Together Energy is the latest supplier to cease trading amid the surge in gas prices, the regulator Ofgem has said.
Together Energy Retail, which has about 176,000 domestic customers, was part-owned by Warrington Borough Council.
The council, which spent £18m on a 50% stake in the firm in 2019, said it was "disappointed" the firm had gone under, but defended its investment decision.
Ofgem said a new supplier would be found for the company's customers and that energy supply would continue.
A total of 28 energy suppliers, mostly smaller firms, have stopped trading in the UK since August, affecting millions of customers.
In a statement on its website, Together Energy said the "sustained increase in wholesale prices and the securities required to continue to forward purchase the energy", made the firm's situation "untenable".
The rise in global wholesale gas prices has made price promises from many suppliers to customers undeliverable.
Ofgem said customers of Together Energy would be contacted by a new firm once it has been selected.
Households have been advised to wait until a new supplier is appointed before thinking about switching company.
Neil Lawrence, director of retail at Ofgem, said the regulator's "number one priority is to protect customers".
"I want to reassure affected customers that they do not need to worry, under our safety net we'll make sure your energy supplies continue."
Following Warrington Borough Council's initial £18m investment in Together Energy, the authority later lent it a further £20m.
The council said its "vision" was to be "part of a company that tackles the climate emergency by delivering 100% green energy to customers, contributes to reducing fuel poverty and provides local jobs in Warrington".
It claimed its "approach to hedging" was "extremely robust" and added the "enormous and sustained wholesale price rises" had led to the company ceasing trade.
"While it is our absolute priority to minimise any and all exposures we have as a council, we must first, as a priority, ensure that the independent administration process completes in a timely manner," the council said.
Andy Carter, Conservative MP for Warrington South, criticised the council who he said "simply should not have made this investment decision"
"Having highlighted this risky investment many times in Parliament over the last two years it was only a matter of time before the inevitable happened," he said.
"Labour's line will be to blame everyone else but it is clear this decision was taken by Labour councillors and they must be held to account for the losses which will inevitably follow."
Mr Carter said he had met ministers and would attempt to "recover as much of the £52m public money invested in this business".
The collapse of Together Energy may feel like a repeat of a regular story of recent months - a small supplier unable to cope with the pressures of global wholesale gas prices.
It is not. It has an extra twist because local taxpayers' money is involved.
This is an uncomfortable place to be for the local authority, especially as it had previously acquired another council-owned supplier, Bristol Energy.
Robin Hood Energy, funded by Nottingham City Council, closed down and its customers were transferred to British Gas in 2020.
All these councils hoped their projects would tackle fuel poverty.
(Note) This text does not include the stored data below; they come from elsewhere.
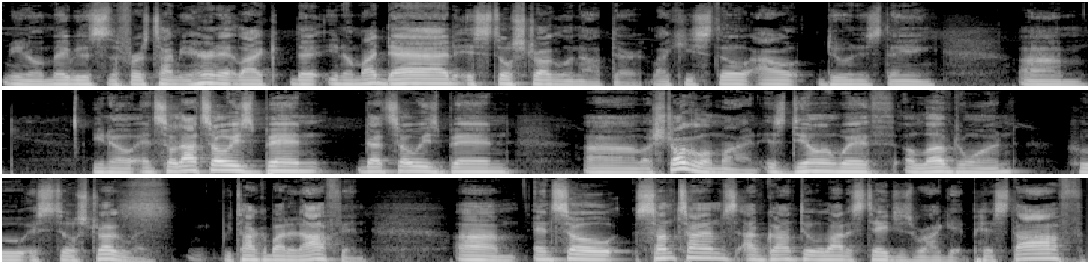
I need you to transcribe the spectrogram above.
you know, maybe this is the first time you're hearing it. Like that, you know, my dad is still struggling out there. Like he's still out doing his thing, um, you know, and so that's always been that's always been um, a struggle of mine is dealing with a loved one who is still struggling. We talk about it often. Um, and so sometimes I've gone through a lot of stages where I get pissed off,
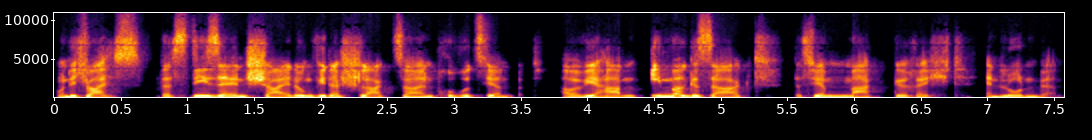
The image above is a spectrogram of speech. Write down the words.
Und ich weiß, dass diese Entscheidung wieder Schlagzeilen provozieren wird. Aber wir haben immer gesagt, dass wir marktgerecht entlohnen werden.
Their intentions, however well intentioned, failed. To rub salt into the wounds, the current crisis is going mean a lot more people become fuel poor.
Household and businesses have seen their energy bills rise in recent months as energy suppliers pass on a sharp rise in wholesale gas prices.
Increased oil and gas demand in Asia, a rapid recovery of some economies after lockdown, and a summer with little wind to generate alternative power, have all contributed to rising energy costs.
Another problem is that much of the UK's housing stock is ageing and poor at retaining heat, leaving residents particularly exposed to jumps in gas prices.
Trade body Energy UK has predicted bills will surge by up to 50% in April, when the change to the price cap, due to be determined in February, kicks in. It said the average household could end up paying about £700 more per year.
That, along with UK inflation at a 10-year high and expected to increase further, has prompted warnings of a cost-of-living "crisis".